_THE INPUT:_
Segment Open

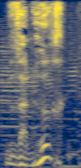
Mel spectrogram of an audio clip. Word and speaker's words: Van Gogh: Van Gogh, pronounced Van Hoogh,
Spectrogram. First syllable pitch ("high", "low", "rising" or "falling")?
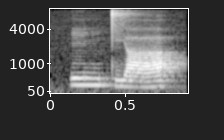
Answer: high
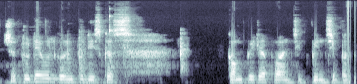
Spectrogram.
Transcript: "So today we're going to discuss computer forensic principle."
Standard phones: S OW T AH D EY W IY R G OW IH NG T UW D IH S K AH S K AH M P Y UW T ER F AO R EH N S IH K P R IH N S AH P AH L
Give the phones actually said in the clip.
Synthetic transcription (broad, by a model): S OW T AH D EY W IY L G OW IH NG T UW D IH S K AH S K AH M P Y UW T ER P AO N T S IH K P R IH N S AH P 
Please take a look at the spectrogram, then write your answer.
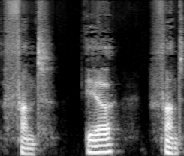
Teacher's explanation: that D is pronounced like a T because it's a D at the end of a word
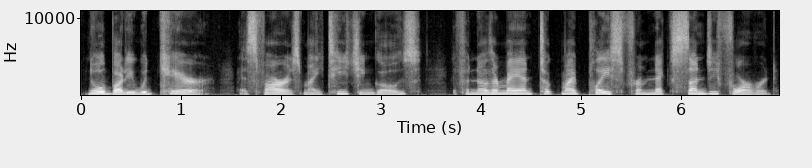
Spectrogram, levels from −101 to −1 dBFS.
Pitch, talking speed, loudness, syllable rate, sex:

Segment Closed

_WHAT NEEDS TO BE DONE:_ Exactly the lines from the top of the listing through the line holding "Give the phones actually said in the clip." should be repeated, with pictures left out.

_TASK RESULT:_
Mel spectrogram of an audio clip. Word and speaker's words: Van Gogh: Van Gogh, pronounced Van Hoogh,
Spectrogram. First syllable pitch ("high", "low", "rising" or "falling")?
Answer: high
Spectrogram.
Transcript: "So today we're going to discuss computer forensic principle."
Standard phones: S OW T AH D EY W IY R G OW IH NG T UW D IH S K AH S K AH M P Y UW T ER F AO R EH N S IH K P R IH N S AH P AH L
Give the phones actually said in the clip.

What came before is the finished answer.